At the school I chose, there was a lot of parent involvement, and if I was having a sticky problem with a child, I’d go into the rolodex that the teacher made at the beginning of the year (they almost always do) and called home and explained the problem. I’ve heard horror stories of parents taking their kids’ side and yelling at the teacher, but this Never happened to me. I would just call mom and say “Little Johnny is having a bit of trouble at school.” and before I could get two words out, I’m being grilled “What is he doing? He said WHAT? Oh when he gets home he is going to GET it!” (I was always as nice as I could be about the child. Nobody wants to hear their child denigrated. But I was always precisely honest about his or her behavior. Parents like to be able to point to examples when they’re shouting at their kid 😉

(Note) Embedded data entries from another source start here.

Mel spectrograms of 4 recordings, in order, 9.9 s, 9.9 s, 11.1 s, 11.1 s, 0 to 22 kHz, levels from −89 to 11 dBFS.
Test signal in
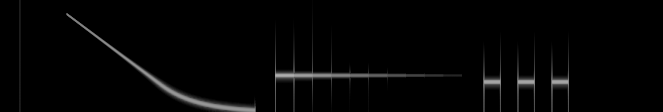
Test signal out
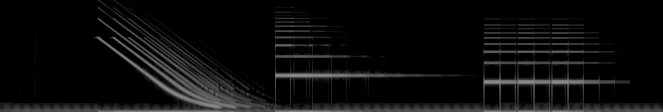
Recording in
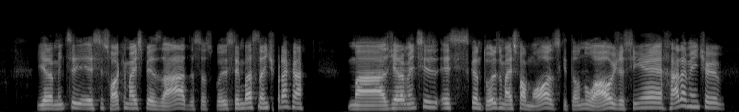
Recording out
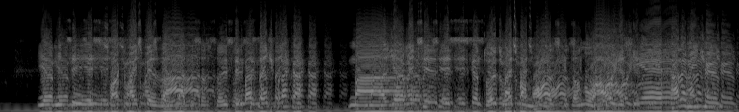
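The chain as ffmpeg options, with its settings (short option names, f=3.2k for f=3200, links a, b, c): -af "equalizer=f=400:t=o:w=0.67:g=-8,equalizer=f=1.6k:t=o:w=0.67:g=-5,equalizer=f=4k:t=o:w=0.67:g=-5,afftfilt=real='re*between(b*sr/4096,200,5500)':imag='im*between(b*sr/4096,200,5500)':win_size=4096:overlap=0.75,aeval=exprs='val(0)+0.001*(sin(2*PI*60*n/s)+sin(2*PI*2*60*n/s)/2+sin(2*PI*3*60*n/s)/3+sin(2*PI*4*60*n/s)/4+sin(2*PI*5*60*n/s)/5)':c=same,aeval=exprs='(tanh(79.4*val(0)+0.7)-tanh(0.7))/79.4':c=same,aecho=1:1:232|464|696|928:0.562|0.18|0.0576|0.0184,volume=1dB"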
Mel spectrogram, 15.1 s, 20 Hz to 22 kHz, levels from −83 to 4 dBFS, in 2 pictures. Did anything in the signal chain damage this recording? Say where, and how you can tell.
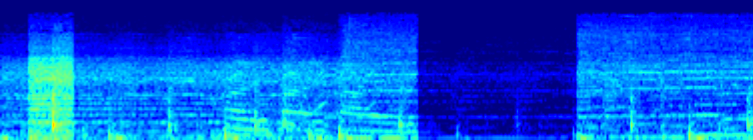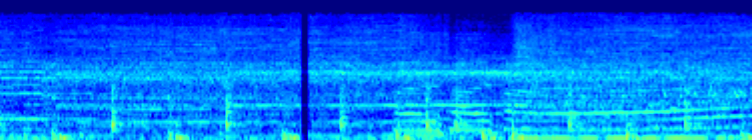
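Yes. There is a sudden gain jump in the digital processing stage. The level rises about 14 dB from 0.28 to 0.72 s, then drops about 20 dB from 4.16 to 5.76 s and about 24 dB from 10.52 to 10.6 s. In each case the sound and the background noise change together, and they snap back at the end. That points to a gain change applied from one sample to the next with no ramp, likely a setting or a bit shift. On the waveform the envelope steps sharply at each boundary. On a spectrogram every frequency band brightens or darkens at once between straight vertical edges.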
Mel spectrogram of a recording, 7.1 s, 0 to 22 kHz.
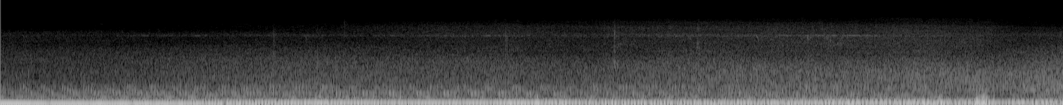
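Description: Ford Mustang Shelby GT350's V8 idling with a low, steady rumble.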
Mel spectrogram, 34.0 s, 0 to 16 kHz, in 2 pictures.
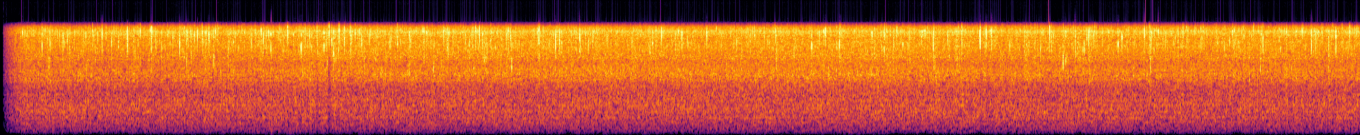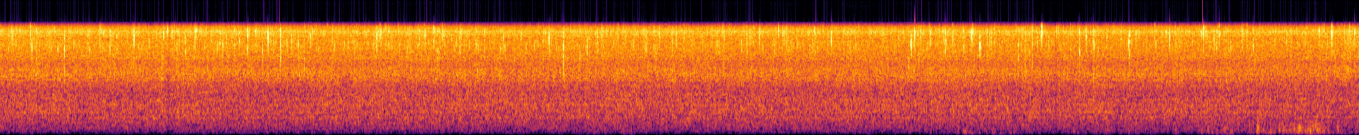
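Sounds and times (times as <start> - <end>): heavy rain falling: 0.0 - 33.9.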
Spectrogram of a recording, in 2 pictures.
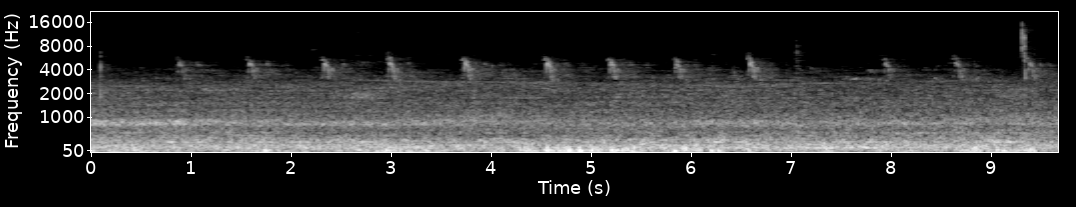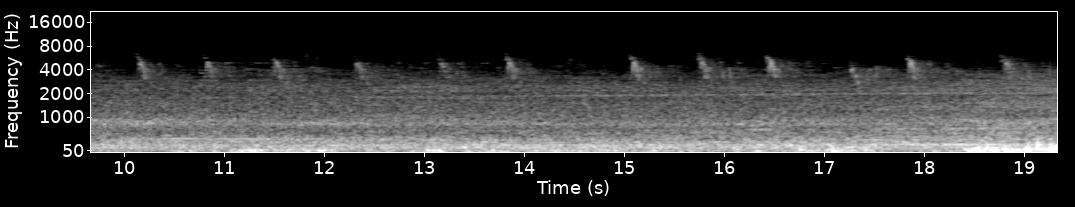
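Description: A songbird repeating a short, high, down-slurred chirp, about one and a half times a second, over a low outdoor rumble. Near the end the low rumble grows louder as the approaching train draws near.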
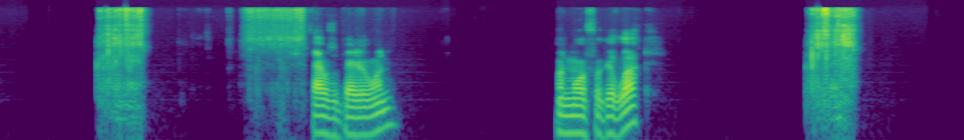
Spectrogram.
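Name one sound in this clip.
Playing cards riffle and flutter as a deck is shuffled.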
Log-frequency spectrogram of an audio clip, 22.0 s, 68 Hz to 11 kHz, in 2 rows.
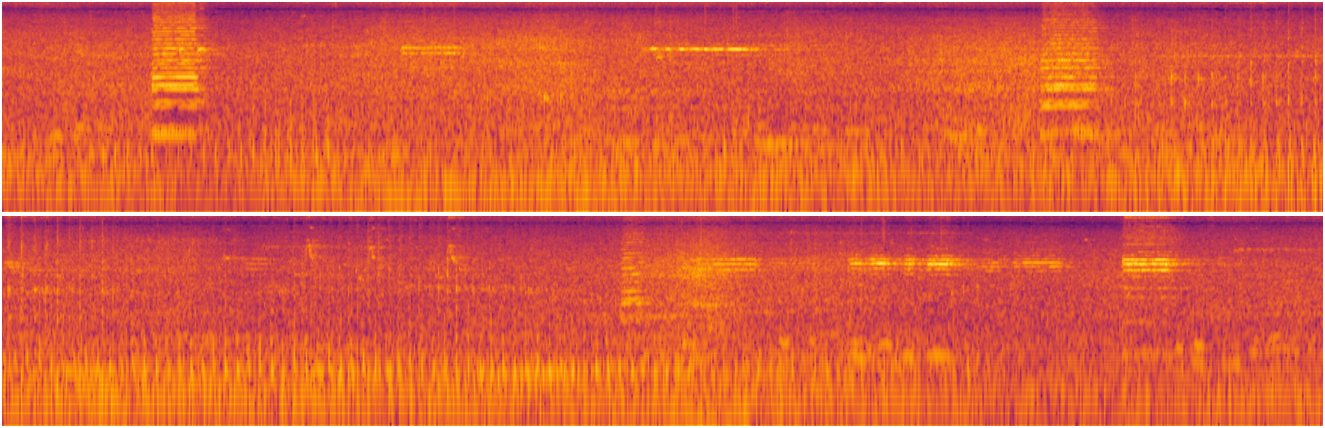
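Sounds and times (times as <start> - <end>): engine putter: 0.0 - 7.4, 9.2 - 19.3
road traffic rumble: 0.0 - 22.0
vehicle horn honk: 1.2 - 1.8, 8.6 - 9.2, 16.2 - 17.4.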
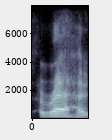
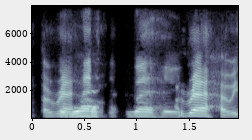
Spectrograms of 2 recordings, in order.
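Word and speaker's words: Araújo: Arejo. It's a silent J, supposedly. It's I thought it was a Araujo, isn't it?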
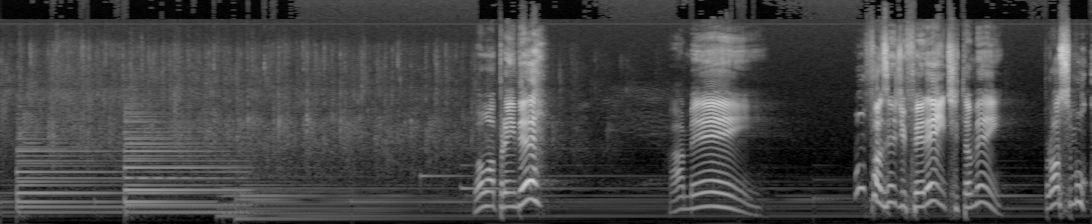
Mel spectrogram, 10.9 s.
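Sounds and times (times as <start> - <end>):
audience clapping: 0.0 - 7.3
sustained keyboard chords: 0.0 - 10.9
speech: 4.7 - 5.5, 6.7 - 7.7, 8.7 - 10.9.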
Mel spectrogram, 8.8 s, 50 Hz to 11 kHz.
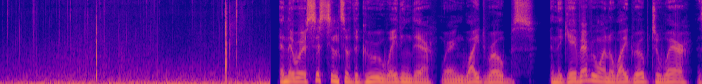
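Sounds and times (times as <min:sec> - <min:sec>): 
bonfire popping and crackling: 0:00.0 - 0:03.4
large bonfire burning at the top of a mountain: 0:00.0 - 0:03.4
speech: 0:03.5 - 0:08.7.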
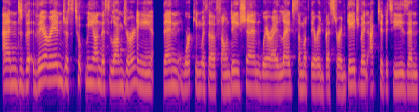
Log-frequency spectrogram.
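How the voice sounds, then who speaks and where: A woman's voice: lowish voice, fairly even intonation, moderate pace, hardly any pauses, no echo. A woman from Jamaica, a managing director, recounting her career path in an interview. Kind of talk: podcast interview.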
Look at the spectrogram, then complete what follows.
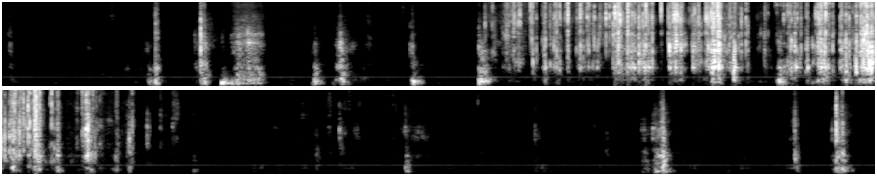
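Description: A foil trading-card pack torn open and its wrapper crinkled, a dense crackle lasting about four seconds from roughly three and a half seconds in. Scattered light clicks of cards being handled come before and after it.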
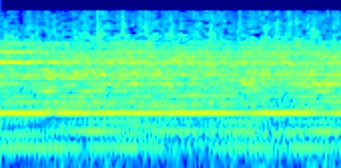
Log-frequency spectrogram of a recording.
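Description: Live band playing an instrumental passage without vocals: guitar over steady, held notes.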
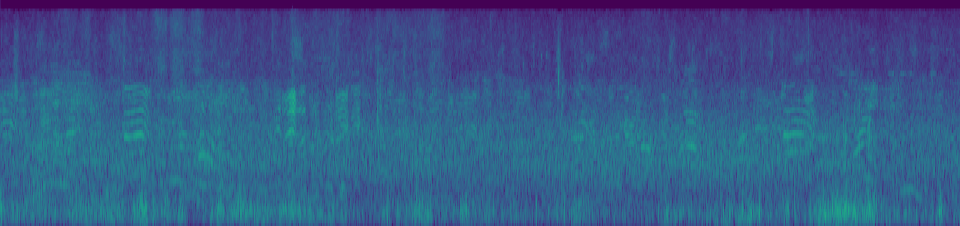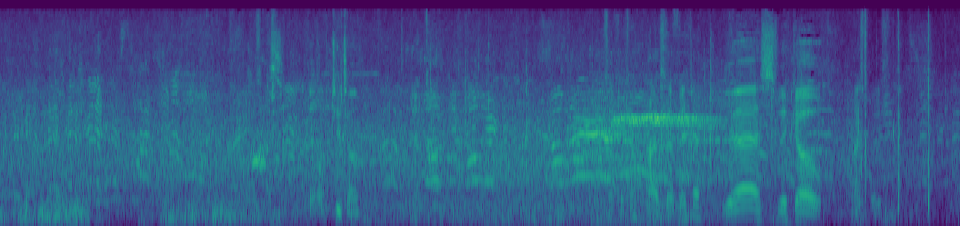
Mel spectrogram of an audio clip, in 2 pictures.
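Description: Spectators nearby talk and call out outdoors.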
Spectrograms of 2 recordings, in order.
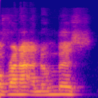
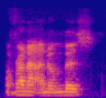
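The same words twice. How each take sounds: First: Said in the usual way. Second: "I've run out of numbers" again, much softer, stress on "run"; quiet self-mutter, leaning on "run"; softer muttered repeat. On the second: Real, not acted. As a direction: mutter it to yourself as an aside.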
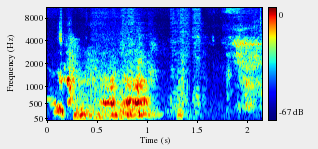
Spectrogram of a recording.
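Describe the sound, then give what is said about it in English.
A dog pants, quick breathy huffs coming in a few uneven bursts with short pauses between, heard on its own without any talking. “Oh, I just uh, made sure my dog was all right.”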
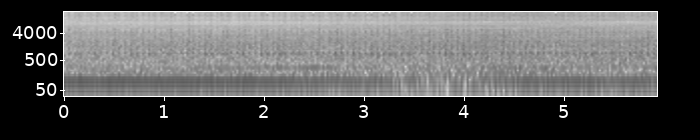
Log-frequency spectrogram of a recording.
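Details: Deep, steady diesel idle with an even low rumble and no knocks or misses from a heavy International ("Binder") truck fitted with a new remanufactured Cummins N14; the engine sounds healthy.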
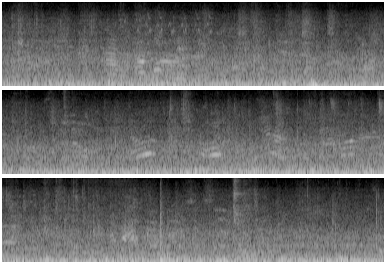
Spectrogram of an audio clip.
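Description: Men talk and call out at a distance outdoors.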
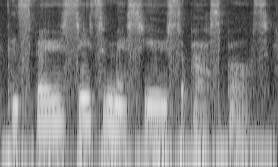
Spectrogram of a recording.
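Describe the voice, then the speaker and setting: A woman with a low voice hosting her own true crime channel, talking through the case in a soft, mumbling, unpolished way without a proper microphone. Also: unhurried, a little hiss or hum, rough recording. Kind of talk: casual rambling true crime commentary.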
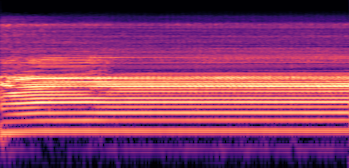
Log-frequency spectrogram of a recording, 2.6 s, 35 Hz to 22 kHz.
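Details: ZD-915 desoldering station vacuum pump after repair, running while pump voltage is measured with multimeter (about 12.5 V, nominal 12 V, stable): steady even-pitched buzzing hum for nearly three seconds, cutting off cleanly; normal running.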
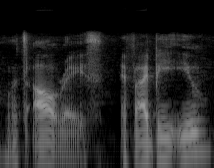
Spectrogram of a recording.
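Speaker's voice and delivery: ordinary talk, nothing marked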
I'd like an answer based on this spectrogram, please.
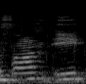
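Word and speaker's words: psalm: 그리고 시편, 영어로 썸이 시편이라는 뜻입니다. 네, 피는 묵음.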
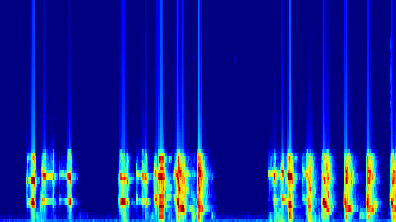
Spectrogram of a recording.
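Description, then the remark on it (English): A turkey game call blown in wild turkey kee-kee fashion: three runs of sharp, squeaky, whistling notes, each run longer than the last, loud, with short silences between. “You can do kikis on it.”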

And little Johnny comes back the next day white as a sheet, polite as a choirboy, and generally (quietly) pulls me aside and says “could you please never call my mom again? I’ll be good, I promise.” Heh. My favorite. But there is also detention and referrals (where they have to sit and get yelled at by the vice principal, who’s job it is to be scary) and too many referrals can result in a suspension, which means they’re at least out of your hair. Those are all variously big sticks, obviously.
-Oh, and the first year of teaching, you will get ALL the colds. Every flu virus will make you it’s bitch. Just be aware, this happens to every teacher for about a year. There’s nothing wrong with you, you’re just collecting the whole set of antibodies. Next year you won’t have the same trouble.
What is subbing like?
It’s scary, stepping into who knows what to deal with who knows who every day. It was a challenge for me to make myself take that leap every morning. It was much easier not to take a sub job that day and stay home.
It’s an amazing feeling, though, to get through the first day that you get through with no major issues. You feel like Superman. It’s a very hard job to do well, and when you DO find that you’ve done well, it’s a Really good feeling.
I remember sitting in a restaurant with my hubby, spending my hard earned money on a couple of steaks, and having two little girls run up to me “Miss B, Miss B! Remember us from school?” and having them hug me and waving at their parents. It was a Really good feeling.
And it’s kinda fun to feel like the captain of this brightly colored ship. Getting to run things your way and make decisions to make your life, and the lives of these kids, easier and better.
Some days are bad. If I just couldn’t keep the kids under control and someone stabbed someone else in the leg with a pencil, or a kid walked out of my classroom and I had to call the front office and tell them I lost one, or when it’s just too stressful and you want to melt into a puddle of tears. Those are the bad days.
It was always too stressful for me, actually. But that was because I was Always on high alert. I maybe took my job a little too seriously. But I cared about those kids, and really wanted them to be well, and have a clear space to learn and grow.
I always took a shower when I got home. Chalk dust, mold, and stress sweat washed away and I could relax after what was really not a terribly long day, with a long planning period break (most days) in the middle somewhere.
I think if you can stay happy, you’ll be an amazing substitute teacher. I have no doubt you’re organized enough, and willing to shout a class down, and I know you care enough. The thing you’ll need to find out is (and I can’t stress this enough) how to get and stay happy. You’ll figure out what you like and what you need. It’ll just take a bit. Give it that bit, and you’ll know something new about yourself, and a lot of new things about teaching. And there will maybe even be some kids out there who’s lives are better because of it.